Question I am remodeling a bathroom, have removed all the old tile and would like your opinion, should I remove the concrete board that is there or remove it and replace with new.
Answer Hi, Robert.
Thank you for asking for my opinion! I understand your thought process, and the question behind your question, i.e., if it's already there, and in good shape, why go to the effort and expense to replace it?
The purpose for all remodeling projects is to improve the room (and the home). When contractors demolish a bathroom in preparation for a full remodel, they take everything down to the studs and joists, to discover any problems that may be hidden. I've seen many bathrooms that had hidden leaks from valves and showerheads. Dry rot was removed so new studs and joists could be installed.
Recently, at a meeting with a contractor and homeowner, the contractor commented that the shell of a home (or room) is the most important part of a system. If there are any problems with the shell, it makes no sense to "make it pretty". I totally agree with him.
Of course, you can accept or reject my recommendation. It is, after all, YOUR home. But I would be remiss as a design professional if I just rubber-stamped your desire to reuse the existing concrete board -- especially if there is an underlying problem that needs attention. Of course, I sincerely hope that you discover that everything is okay behind the concrete board. By removing the backer board, you have the opportunity to do everything right! This includes installing the tile from floor to ceiling, avoiding the awkward "no man's land" above the tile in old-fashioned showers and tubs.
I will answer questions about anything to do with bathroom remodeling: design considerations, safety, function, materials (cabinets, countertops, plumbing fixtures and fittings, lighting/switching, heating and ventilation, tile, stone, concrete, tub and shower enclosures, flooring, etc.), saving water, trends, ROI, and appearance.

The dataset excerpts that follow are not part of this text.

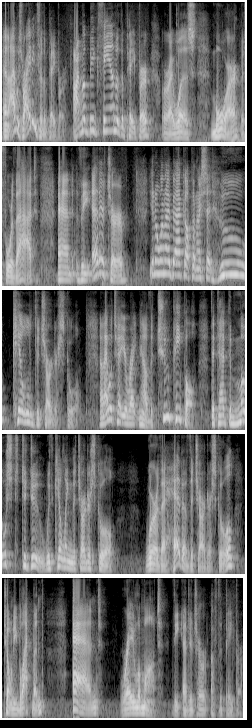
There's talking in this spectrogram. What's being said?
And I was writing for the paper. I'm a big fan of the paper, or I was more before that. And the editor, you know, when I back up and I said, Who killed the charter school? And I will tell you right now, the two people that had the most to do with killing the charter school were the head of the charter school, Tony Blackman, and Ray Lamont, the editor of the paper.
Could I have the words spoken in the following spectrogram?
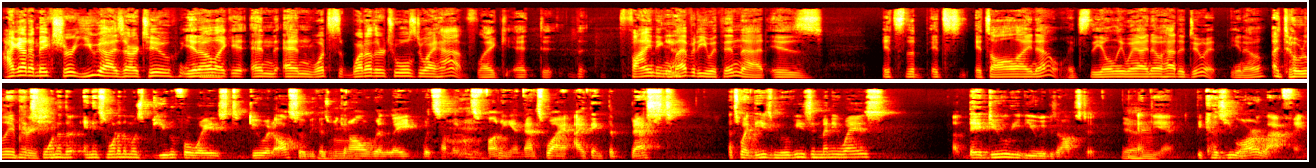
I got to make sure you guys are too. You know, mm. like it, and and what's what other tools do I have? Like it, the, the, finding Yeah. levity within that is it's the it's it's all I know. It's the only way I know how to do it. You know. I totally And it's appreciate. one of the and it's one of the most beautiful ways to do it also because we can mm-hmm. all relate with something that's funny and that's why I think the best that's why these movies in many ways uh, they do leave you exhausted Yeah. at the end because you are laughing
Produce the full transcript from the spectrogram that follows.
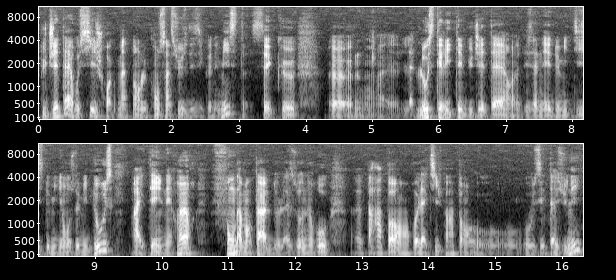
budgétaire aussi. Je crois que maintenant le consensus des économistes, c'est que euh, l'austérité budgétaire des années 2010, 2011, 2012 a été une erreur fondamentale de la zone euro euh, par rapport en relatif par rapport aux, États-Unis.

25+ years as a bath-kitchen design specialist, hundreds of completed bathroom projects (all styles, all investment ranges). Author of "THE Survival Guide: Home Remodeling," co-host of a home improvement program on a local radio station for over three years. Currently hosting "Today's Home" on Lifestyle WebRadio every Sunday afternoon (http://www.todays-home.com).
Organizations NKBA (National Kitchen and Bath Association), NAHB (National Association of Home Builders), PRO (Portland Remodelers' Organization), IDPC (Interior Design Protection Council).

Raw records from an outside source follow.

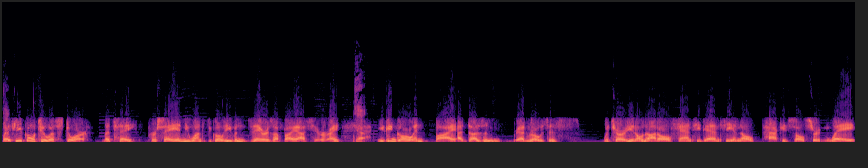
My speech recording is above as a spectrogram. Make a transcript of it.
But if you go to a store, let's say per se, and you wanted to go, even there is up by us here, right? Yeah. You can go and buy a dozen red roses, which are, you know, not all fancy dancy and all packaged all certain way,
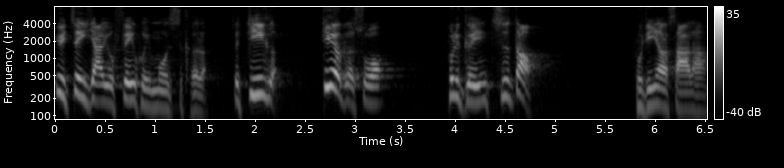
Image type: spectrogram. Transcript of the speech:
为这一架又飞回莫斯科了，这第一个。第二个说，普里格金知道普丁要杀他，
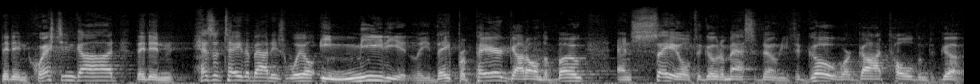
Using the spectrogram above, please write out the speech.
they didn't question God, they didn't hesitate about His will. Immediately, they prepared, got on the boat, and sailed to go to Macedonia, to go where God told them to go.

Publications "THE Survival Guide: Home Remodeling" (my book, published in 2003), Designers' Illustrated Magazine, Gentry Magazine, Kitchen-Bath Business Magazine, Kitchen-Bath Design News Magazine,Interior Coordinator Magazine (Japan); San Jose Mercury News, San Mateo Times, San Francisco Chronicle, Statesman Journal, Portland Tribune, Oregonian.
Education/Credentials Multiple degrees: Bathroom Design, Residential Interior Design, Kitchen Design, and Lighting Design. Regularly attend classes and seminars to maintain current knowledge about codes, trends, sustainability, new products, etc.
Awards and Honors Awards: Henry Adams Designer of the Year, CoTY, Master Design, Best of the Best, Chrysalis, Excellence (best home in its category), and NABE (best how-to book, 2003). "THE Survival Guide: Home Remodeling" received #1 listing in the City of Chicago publication, "Hiring The Pros".
Past/Present Clients To see photos of completed projects, visit my website: http://www.dp-design.com/portfolio